In Vienna, the most time-honored way to celebrate the first day of January is with music and dancing. The people call it Neujahrskonzert, which in German translates to "New Year's concert."

Returning for its 18th tour of America, "Salute to Vienna" visits Strathmore on Sunday afternoon with a stellar cast of more than 75 musicians and beautifully costumed singers and dancers in a tribute to the Waltz King, Johann Strauss Jr., and his contemporaries.

Produced by Attila Glatz and his wife, Marion, this re-creation of the original Viennese production has been officially sanctioned by the mayor of Vienna and is welcomed throughout the United States and Canada. Thirteen casts head to cities including D.C., Boston, New York, Los Angeles, Montreal and Quebec City.

"In each city, we use the best local orchestra and bring in the conductor, two singers and dancers from Europe," noted Glatz.

'Salute to Vienna'
Where: The Music Center at Strathmore, 5301 Tuckerman Lane, North Bethesda
When: 3 p.m. Sunday
Info: $49 to $95; 301-581-5200;

"The conductor [at Strathmore] this year is a fantastic Strauss specialist from Sweden.
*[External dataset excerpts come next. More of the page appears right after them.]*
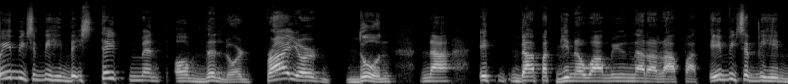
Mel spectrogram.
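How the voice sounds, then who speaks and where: A preacher delivering a sermon to a congregation, with a lively voice that rises and falls a lot. The talk is full of questions put to the listeners, and scripture lines are drawn out slowly for weight. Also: mid-range voice. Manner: asks the congregation rhetorical questions; mixes English phrases into Tagalog.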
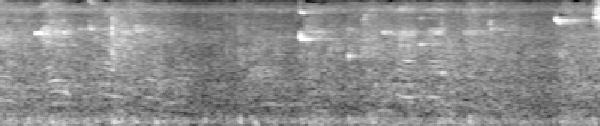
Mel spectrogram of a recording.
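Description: Faint outdoor background: distant, indistinct voices over a low, uneven rumble of ambient noise.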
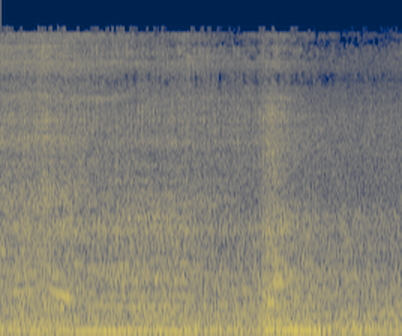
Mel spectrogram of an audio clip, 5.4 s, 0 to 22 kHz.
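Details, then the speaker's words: Suzuki Access BS6 scooter after the crankshaft with the noisy bearing was replaced by a new crank: a steady, even idle with a brief clean rev and no knock or rumble; normal running. "लगा अब ये new crank है। इसमें कोई भी sound नहीं है।"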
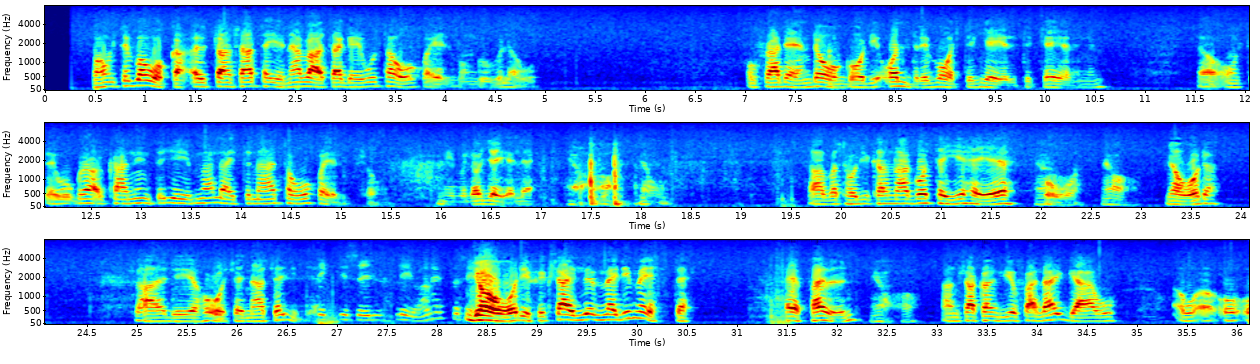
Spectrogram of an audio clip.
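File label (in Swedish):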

Mika Eichenholz has conducted Viennese music all over the world. He is very personable and will be talking to the people ... about the pieces that will be played."

In addition to Eichenholz, the other featured performers include Hungarian soprano Monika Fischl, Viennese tenor Michael Heim and the Kiev-Aniko Ballet of Ukraine.

"The beauty of this concert is that a lot of pieces are being played -- 16 pieces, so nobody gets bored," Glatz said. "Everyone wants to hear the beautiful waltzes and polkas."

Indeed, the concert's offerings are many and varied, including Strauss's "Overture to Gypsy Baron," his "Accelerations" waltz, "Express Polka" and the "Dieser Anstand," or Watch Duet," from "Die Fledermaus."

Franz Lehar's "Liebe, du Himmel auf Erden" from "Paganini" and his "Freunde, das Leben ist lebenswert" from "Giuditta" also grace the program, along with several duets and solos and a delightful encore piece.

"It's going to be a lovely concert and a great way to begin the new year," Glatz said. "It's a feel-good concert, and usually the audiences leave the hall and waltz on the street, they are so happy."